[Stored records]

↓

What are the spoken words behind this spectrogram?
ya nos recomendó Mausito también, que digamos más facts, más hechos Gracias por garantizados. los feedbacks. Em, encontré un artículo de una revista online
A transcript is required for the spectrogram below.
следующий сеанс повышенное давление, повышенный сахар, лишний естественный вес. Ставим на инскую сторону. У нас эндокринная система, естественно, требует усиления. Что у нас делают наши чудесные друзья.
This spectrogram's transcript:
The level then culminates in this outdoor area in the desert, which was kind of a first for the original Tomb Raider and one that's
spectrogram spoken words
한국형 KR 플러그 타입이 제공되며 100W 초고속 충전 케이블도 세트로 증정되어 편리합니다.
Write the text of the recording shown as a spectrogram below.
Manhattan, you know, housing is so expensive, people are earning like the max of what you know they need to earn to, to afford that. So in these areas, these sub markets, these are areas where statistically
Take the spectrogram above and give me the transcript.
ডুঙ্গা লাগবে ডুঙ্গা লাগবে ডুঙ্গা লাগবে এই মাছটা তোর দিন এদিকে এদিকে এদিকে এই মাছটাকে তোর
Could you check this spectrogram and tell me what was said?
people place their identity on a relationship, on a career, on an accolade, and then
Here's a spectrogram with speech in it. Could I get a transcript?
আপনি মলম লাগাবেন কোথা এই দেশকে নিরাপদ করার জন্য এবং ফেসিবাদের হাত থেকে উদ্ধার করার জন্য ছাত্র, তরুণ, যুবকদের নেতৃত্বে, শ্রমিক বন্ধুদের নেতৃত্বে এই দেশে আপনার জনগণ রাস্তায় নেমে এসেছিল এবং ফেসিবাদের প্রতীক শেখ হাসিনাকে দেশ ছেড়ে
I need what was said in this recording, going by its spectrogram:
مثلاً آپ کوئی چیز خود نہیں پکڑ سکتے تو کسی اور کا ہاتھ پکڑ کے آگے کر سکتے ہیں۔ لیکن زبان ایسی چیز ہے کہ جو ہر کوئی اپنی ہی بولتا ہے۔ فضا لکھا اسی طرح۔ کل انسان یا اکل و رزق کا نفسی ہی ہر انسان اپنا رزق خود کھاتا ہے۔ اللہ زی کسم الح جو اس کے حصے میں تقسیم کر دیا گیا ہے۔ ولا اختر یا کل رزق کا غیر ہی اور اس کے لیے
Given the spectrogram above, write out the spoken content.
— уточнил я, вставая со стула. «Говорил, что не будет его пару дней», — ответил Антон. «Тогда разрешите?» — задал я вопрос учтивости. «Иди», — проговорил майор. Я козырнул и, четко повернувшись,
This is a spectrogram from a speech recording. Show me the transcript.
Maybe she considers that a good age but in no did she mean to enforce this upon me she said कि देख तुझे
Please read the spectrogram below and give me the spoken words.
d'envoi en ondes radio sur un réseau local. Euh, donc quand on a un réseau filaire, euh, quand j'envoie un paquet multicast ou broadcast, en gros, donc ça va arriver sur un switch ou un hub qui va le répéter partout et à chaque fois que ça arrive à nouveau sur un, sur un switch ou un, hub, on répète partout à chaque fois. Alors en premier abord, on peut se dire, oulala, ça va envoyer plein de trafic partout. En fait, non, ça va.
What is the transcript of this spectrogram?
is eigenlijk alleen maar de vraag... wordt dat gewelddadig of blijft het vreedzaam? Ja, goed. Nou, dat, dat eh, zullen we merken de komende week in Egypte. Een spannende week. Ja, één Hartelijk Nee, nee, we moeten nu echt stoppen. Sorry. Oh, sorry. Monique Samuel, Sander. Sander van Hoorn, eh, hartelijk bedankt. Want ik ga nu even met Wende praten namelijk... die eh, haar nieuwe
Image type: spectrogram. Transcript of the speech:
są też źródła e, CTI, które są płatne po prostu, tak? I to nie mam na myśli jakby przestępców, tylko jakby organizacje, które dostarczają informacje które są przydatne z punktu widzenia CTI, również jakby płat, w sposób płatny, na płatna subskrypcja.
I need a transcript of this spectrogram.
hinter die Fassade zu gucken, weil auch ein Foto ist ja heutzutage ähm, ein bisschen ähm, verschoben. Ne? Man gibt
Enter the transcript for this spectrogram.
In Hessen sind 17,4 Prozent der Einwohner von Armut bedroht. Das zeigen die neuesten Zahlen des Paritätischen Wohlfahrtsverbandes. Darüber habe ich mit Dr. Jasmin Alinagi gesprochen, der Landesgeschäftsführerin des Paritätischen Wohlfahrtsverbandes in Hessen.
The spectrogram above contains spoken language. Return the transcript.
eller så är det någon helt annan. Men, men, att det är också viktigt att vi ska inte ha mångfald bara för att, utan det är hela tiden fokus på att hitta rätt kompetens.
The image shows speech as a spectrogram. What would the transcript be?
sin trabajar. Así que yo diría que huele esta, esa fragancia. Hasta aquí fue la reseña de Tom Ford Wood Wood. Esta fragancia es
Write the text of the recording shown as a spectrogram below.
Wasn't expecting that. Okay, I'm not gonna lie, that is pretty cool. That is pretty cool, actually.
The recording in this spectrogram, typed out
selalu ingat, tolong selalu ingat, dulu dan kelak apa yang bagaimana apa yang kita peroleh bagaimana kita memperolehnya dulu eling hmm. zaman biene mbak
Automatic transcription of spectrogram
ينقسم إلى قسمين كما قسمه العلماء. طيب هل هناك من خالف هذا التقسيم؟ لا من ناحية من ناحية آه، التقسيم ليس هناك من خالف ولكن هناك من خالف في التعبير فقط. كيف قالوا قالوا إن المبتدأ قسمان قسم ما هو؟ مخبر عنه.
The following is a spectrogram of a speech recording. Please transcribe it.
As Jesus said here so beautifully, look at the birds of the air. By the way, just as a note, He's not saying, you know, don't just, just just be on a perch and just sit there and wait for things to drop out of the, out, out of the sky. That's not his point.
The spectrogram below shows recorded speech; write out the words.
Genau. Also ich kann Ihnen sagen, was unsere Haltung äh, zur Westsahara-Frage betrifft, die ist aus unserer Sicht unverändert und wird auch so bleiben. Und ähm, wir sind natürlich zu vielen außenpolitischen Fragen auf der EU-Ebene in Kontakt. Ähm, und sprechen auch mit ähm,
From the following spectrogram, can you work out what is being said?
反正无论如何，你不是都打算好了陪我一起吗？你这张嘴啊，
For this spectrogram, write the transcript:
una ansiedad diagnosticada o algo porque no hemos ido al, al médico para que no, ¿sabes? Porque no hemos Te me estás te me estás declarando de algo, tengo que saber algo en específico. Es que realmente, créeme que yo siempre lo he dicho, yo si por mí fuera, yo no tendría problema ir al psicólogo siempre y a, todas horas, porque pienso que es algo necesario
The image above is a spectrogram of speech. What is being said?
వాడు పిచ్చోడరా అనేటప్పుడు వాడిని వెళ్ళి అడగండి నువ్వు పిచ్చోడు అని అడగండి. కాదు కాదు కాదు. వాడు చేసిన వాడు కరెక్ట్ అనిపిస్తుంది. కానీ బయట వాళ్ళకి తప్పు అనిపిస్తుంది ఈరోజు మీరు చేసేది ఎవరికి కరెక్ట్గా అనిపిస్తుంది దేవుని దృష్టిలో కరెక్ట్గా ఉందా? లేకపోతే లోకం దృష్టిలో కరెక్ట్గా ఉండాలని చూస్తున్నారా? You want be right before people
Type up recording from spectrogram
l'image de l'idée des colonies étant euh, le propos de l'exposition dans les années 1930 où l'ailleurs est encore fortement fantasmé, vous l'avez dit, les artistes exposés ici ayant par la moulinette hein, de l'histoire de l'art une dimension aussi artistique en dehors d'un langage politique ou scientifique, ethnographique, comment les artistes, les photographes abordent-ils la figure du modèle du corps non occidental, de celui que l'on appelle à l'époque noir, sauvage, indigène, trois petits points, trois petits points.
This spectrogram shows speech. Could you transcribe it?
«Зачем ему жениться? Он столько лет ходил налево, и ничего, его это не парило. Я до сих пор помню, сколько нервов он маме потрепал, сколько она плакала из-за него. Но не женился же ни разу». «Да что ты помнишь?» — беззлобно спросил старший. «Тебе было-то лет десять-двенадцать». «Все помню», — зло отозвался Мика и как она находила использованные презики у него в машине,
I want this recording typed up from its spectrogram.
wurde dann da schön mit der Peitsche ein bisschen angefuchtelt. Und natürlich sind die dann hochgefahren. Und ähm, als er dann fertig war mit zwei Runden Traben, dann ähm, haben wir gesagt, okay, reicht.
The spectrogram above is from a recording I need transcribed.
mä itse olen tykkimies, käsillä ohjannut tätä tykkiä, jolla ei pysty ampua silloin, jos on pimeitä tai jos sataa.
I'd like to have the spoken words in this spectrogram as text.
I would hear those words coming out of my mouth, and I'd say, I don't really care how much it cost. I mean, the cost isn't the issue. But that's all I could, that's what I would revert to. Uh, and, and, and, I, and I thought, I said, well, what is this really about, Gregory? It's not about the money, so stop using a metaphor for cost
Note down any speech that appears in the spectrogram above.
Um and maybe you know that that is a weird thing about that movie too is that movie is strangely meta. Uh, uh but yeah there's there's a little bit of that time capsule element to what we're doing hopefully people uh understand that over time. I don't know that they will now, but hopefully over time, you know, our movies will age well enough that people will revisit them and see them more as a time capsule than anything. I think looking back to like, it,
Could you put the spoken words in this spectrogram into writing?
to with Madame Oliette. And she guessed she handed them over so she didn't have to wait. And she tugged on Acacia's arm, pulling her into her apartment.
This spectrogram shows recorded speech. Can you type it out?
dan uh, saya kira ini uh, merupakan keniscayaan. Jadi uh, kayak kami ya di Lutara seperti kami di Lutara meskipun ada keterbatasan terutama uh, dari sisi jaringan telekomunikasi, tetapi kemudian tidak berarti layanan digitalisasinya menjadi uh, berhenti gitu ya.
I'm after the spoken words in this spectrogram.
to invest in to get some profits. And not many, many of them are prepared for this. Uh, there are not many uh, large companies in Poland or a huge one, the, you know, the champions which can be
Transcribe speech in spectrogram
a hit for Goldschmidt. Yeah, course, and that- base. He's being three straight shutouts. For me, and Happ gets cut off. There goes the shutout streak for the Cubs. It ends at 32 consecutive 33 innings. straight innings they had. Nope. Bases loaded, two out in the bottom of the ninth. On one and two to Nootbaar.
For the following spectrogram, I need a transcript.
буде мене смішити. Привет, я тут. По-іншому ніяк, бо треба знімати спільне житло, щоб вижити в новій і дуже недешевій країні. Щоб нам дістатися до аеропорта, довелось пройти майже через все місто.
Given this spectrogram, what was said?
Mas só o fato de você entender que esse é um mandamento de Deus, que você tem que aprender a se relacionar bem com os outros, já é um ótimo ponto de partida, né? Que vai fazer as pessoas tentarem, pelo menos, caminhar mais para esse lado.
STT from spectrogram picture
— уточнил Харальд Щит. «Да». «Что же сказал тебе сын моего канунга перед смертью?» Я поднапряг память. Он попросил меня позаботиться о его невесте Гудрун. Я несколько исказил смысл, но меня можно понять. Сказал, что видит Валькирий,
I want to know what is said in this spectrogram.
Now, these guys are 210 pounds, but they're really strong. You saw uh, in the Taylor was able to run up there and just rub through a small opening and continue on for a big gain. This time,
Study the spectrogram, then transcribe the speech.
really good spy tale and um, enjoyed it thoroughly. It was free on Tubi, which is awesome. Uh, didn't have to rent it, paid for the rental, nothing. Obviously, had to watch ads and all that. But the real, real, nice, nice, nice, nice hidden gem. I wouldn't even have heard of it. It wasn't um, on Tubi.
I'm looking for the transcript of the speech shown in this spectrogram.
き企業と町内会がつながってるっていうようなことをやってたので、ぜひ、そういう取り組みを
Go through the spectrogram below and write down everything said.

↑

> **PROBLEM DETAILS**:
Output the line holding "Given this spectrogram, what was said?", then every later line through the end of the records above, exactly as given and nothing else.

> **RESULT**:
Given this spectrogram, what was said?
Mas só o fato de você entender que esse é um mandamento de Deus, que você tem que aprender a se relacionar bem com os outros, já é um ótimo ponto de partida, né? Que vai fazer as pessoas tentarem, pelo menos, caminhar mais para esse lado.
STT from spectrogram picture
— уточнил Харальд Щит. «Да». «Что же сказал тебе сын моего канунга перед смертью?» Я поднапряг память. Он попросил меня позаботиться о его невесте Гудрун. Я несколько исказил смысл, но меня можно понять. Сказал, что видит Валькирий,
I want to know what is said in this spectrogram.
Now, these guys are 210 pounds, but they're really strong. You saw uh, in the Taylor was able to run up there and just rub through a small opening and continue on for a big gain. This time,
Study the spectrogram, then transcribe the speech.
really good spy tale and um, enjoyed it thoroughly. It was free on Tubi, which is awesome. Uh, didn't have to rent it, paid for the rental, nothing. Obviously, had to watch ads and all that. But the real, real, nice, nice, nice, nice hidden gem. I wouldn't even have heard of it. It wasn't um, on Tubi.
I'm looking for the transcript of the speech shown in this spectrogram.
き企業と町内会がつながってるっていうようなことをやってたので、ぜひ、そういう取り組みを
Go through the spectrogram below and write down everything said.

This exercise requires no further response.